As far as advice, this is what I always say this time of year. Put the best eleven or twelve pitchers on your pen. When you start to worry about options, having two lefties, or any other nonsense you weaken your pitching staff. We are involved in a tight battle with the Cards and Cubs. We need all the ammunition we can get. In mid-March it is impossible to tell which pitchers are best for those final few slots, but as long as you go into the next two weeks with the mindset that you’re looking for the best (options and other nonsense be darned) you’ll likely find what you’re looking for.

From afar, it appears that the kids (Wandy Rodriguez and Ezekiel Astacio) look really good. Others have impressed me too (Jared Gotthreaux and Fernando Nieve). I realize they may need more seasoning, but I wouldn’t hesitate to give them the call over a less than mediocre veteran. Young pitchers are cheap and have upside. Names are great, but if they are mediocre they are meaningless.

The Bench

This is the biggest bone of contention I have with you guys. Your predecessor (and his regime) fell in love with the specialist. Baseball is a marathon and not a sprint. In a seven game series it would be nice to have a lefty pinch hitter, pinch runner, and defensive replacements. In a 162 game season you want players that can play everyday in a pinch.

Unfortunately, you can’t correct mistakes that have already been made (Orlando Palmeiro twice) but you can avoid compounding them. I always look at a bench this way. Which player would I pick if I had to start him for three consecutive weeks? The answer is not the specialist.
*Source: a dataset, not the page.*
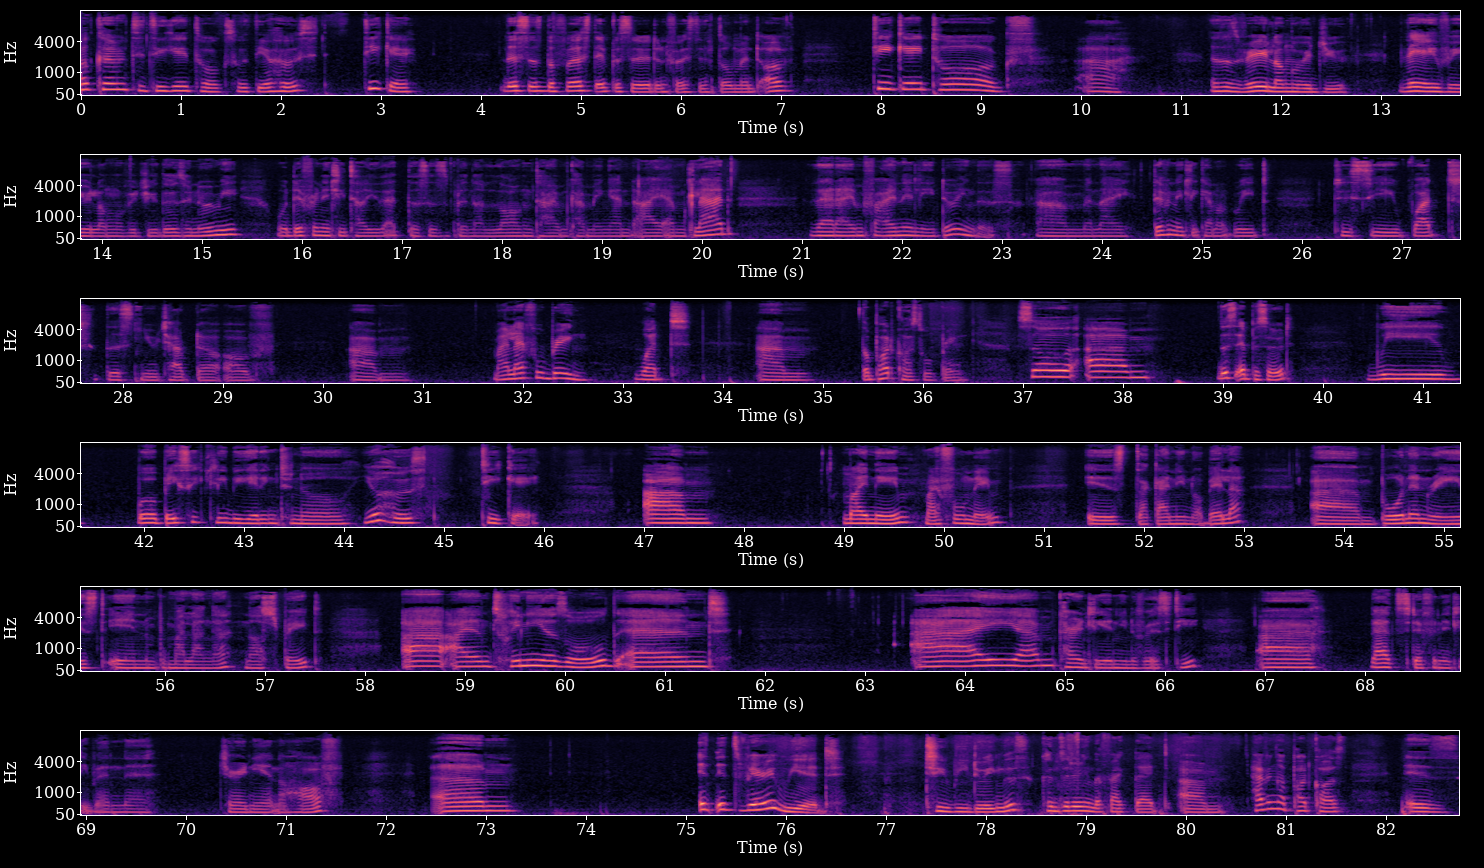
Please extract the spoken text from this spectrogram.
Welcome to TK Talks with your host, TK. This is the first episode and first installment of TK Talks. Ah, this is very long overdue. Very, very long overdue. Those who know me will definitely tell you that this has been a long time coming, and I am glad that I'm finally doing this. Um, and I definitely cannot wait to see what this new chapter of um, my life will bring, what um, the podcast will bring. So, um, this episode, we will basically be getting to know your host, TK. Um, my name, my full name, is Tsakani Nobela. Um, born and raised in Mpumalanga, Nelspruit. Uh, I am 20 years old and I am currently in university. Uh, that's definitely been a journey and a half. Um, it, it's very weird to be doing this, considering the fact that um, having a podcast is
That means that the likes of Trenidad Hubbard and Charles Gipson should be long shots. For my money I would rather have a Luke Scott. We know Hubbard and Gipson can’t hit big league pitching. They’ve proven it over the long haul.

In the infield, you have your team picked out, but do me a favor and think about this before you form your infield bench next year. Jose Vizcaino may look like a good option, but a low OBP and SLG make him problematic over a three week period. Even though he had a good batting average down the stretch, he became a big problem in the playoffs. Players like Mark Grudielanek are always available for the same price.

As for the question of whether to carry a third catcher or sixth outfielder I would say this: how often will you use that player? I would rather have a reliever that throws fifty innings than a third catcher that has one at bat a week. A perfect bench spot would be for a player that can play in the infield and outfield. Eric Bruntlett and Carlos Rivera are good thoughts here. However, both must prove they can play in the outfield because you should always follow the three week rule with all bench players.

The Future

I won’t belabor this a lot since I’ve already taken up a lot of your time, but you guys have been delaying the future for three or four years now. Let it come. I know you want to win and all of us are right along with you. We are at the point that young players are our only chance to win. If someone is burning it up in Round Rock or Corpus Christi give them a shot. We need all the help we can get.

More importantly, we will have a lot of money when Jeff Bagwell, Craig Biggio, Andy Pettitte, Roger Clemens, Brad Ausmus and maybe even Lance Berkman move on. We need to know where our holes are before we start spending that money. Right now, it looks like we will have a huge hole at catcher (Hector Gimenez is not the answer in my opinion). We have all seen enough ridiculous contracts to see that you can’t avoid overpaying for some players. The key to figuring out where to overpay is to look at what you have. You should overpay if a player meets two criteria: it’s something you don’t have and it’s something the market doesn’t have a lot of. Catcher fits that bill. However, we need to know for sure before we decide on other positions. You can only know if you give the youngsters a chance to prove themselves.

Scott Barzilla is the author of “Checks and Imbalances” and “The State of Baseball Management”.